As Nicole Perlroth noted, the source of stolen card information can be discovered in two ways:
- Law enforcement officials with the help of banks can look through affected users’ account transactions history for a common point of purchase. This is what some banks are currently doing after buying back card numbers from the crooks that sell them.
- Fraud investigators usually don’t have access to transaction data, but can use data provided by the crooks themselves (city, state and ZIP code of the store from which the card was stolen) to check whether the retailer suspected of having been breached has stores in the same ZIP code.
Carders usually provide that type of data – and request additional payment for it – because fraudsters who will use the counterfeited cards will want to make purchases in the same area so as not to set off banks’ fraud detection systems.
Armed with this information, Brian Krebs compiled a list of unique ZIP codes tied with the payment card data from the batches currently offered for sale on rescator(dot)com, and compared it with a list of unique Home Depot ZIP codes.
The result?

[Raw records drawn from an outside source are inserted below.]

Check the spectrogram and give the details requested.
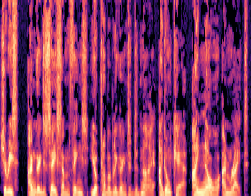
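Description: A man's voice: medium pitch, moderate pace, slightly rough, dry recording, studio quality, lightly acted. A man voicing a stern, earnest general in an audiobook, blunt and pressing in his indignation. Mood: stern, pleading.

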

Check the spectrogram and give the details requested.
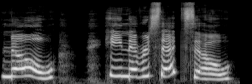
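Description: A woman's voice: very high-pitched, lively intonation, takes it slowly, no echo, clean studio sound, voice pushed up, exaggerated voice. A woman voicing a heartbroken, tearful young woman. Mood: distraught. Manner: pleading and tearful.

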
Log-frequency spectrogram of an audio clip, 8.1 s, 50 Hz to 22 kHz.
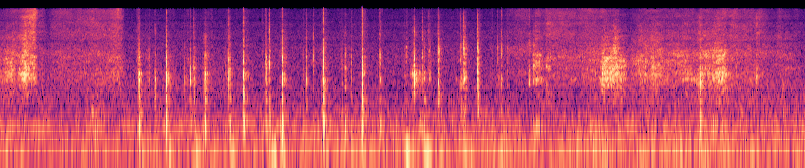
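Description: A yellow Crayola cardboard pencil box, hollow, full of pencils and lying flat, is tapped with fingertips in a quick run of sharp, dry clicks centred around 1.2 kHz. This is followed by soft scratchy rustling as it is handled at the open end.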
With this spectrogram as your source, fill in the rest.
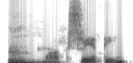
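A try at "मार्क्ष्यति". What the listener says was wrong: No. There is only one. There is only one ra.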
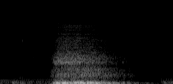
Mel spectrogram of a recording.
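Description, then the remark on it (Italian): A single deliberate, voluntary, audible breath drawn in, a broad airy rush lasting under a second with no talking around it. “In questo caso ho respirato in maniera volontaria.”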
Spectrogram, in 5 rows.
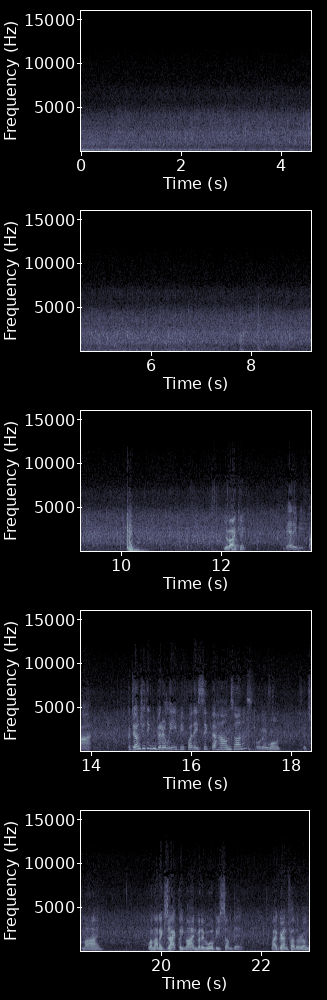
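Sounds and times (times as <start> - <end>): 
running water from a broad circular fountain: 0.0 - 22.9
Cadillac convertible car door opening: 10.1 - 10.6
speech: 12.1 - 12.6, 13.3 - 14.1, 14.8 - 19.0, 19.7 - 22.9.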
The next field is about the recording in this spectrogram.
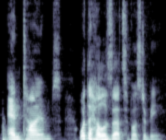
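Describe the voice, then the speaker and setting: A man's voice: a little high, very animated, normal speed, fairly bright tone. A man in a staged play reading, acting the part of a curt, domineering film company boss with a dismissive, profane manner.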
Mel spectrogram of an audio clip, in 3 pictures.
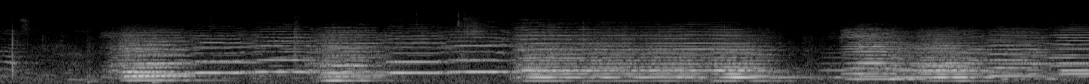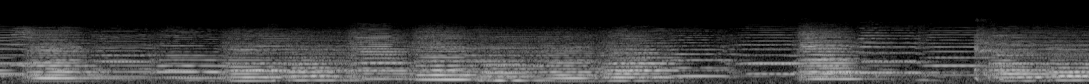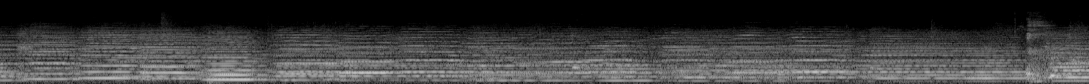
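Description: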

A 99.4 percent overlap.
“Between those two lists of ZIP codes, there are 10 ZIP codes in Rescator’s card data that do not correspond to actual Home Depot stores,” he shared. But, he pointed out, the data currently for sale is likely just a “tiny fraction of the cards that his shop will put up for sale in the coming days and weeks,” meaning that the lists could ultimately have a 100 percent overlap.
If Home Depot was actually breached and the information from bank sources about the breach having started in April or early May is correct, he says that this breach could turn out to be much bigger that Target’s, which was discovered after three weeks and affected a smaller number of stores.
There is still no news about the matter from Home Depot, whose spokeswoman only confirmed that the company’s forensics and security teams are investigating the potential breach, and that they have brought in Symantec and FishNet Security experts to help with the investigation.
If Home Depot ultimately turns out to have been breached, it will be interesting to find out how the attackers managed to do it.
A recent interview with Chris Hadnagy, CEO of Social-Engineer, Inc., who runs the Social Engineering Capture the Flag (SECTF) at DEF CON, revealed that this year the team which was assigned the task of extracting potentially sensitive information from Home Depot employees was the most successful and ended up winning the contest.
“The theme of this year’s competition was retail, based on the Target breach revealed this year,” Hadnagy shared with Dark Reading. They wanted to see whether this breach urged retailers to be more careful and on high alert. “Unfortunately, there was not one company who did well. Not one, if they were my clients, would have gotten a passing grade.”
During this mock attack, a couple of Home Depot employees did question why the company’s “IT department” was not calling from a corporate number, but were ultimately mollified by the social engineers’ explanations and provided the requested information. Only one employee deemed the call suspicious and ended it without giving out any information.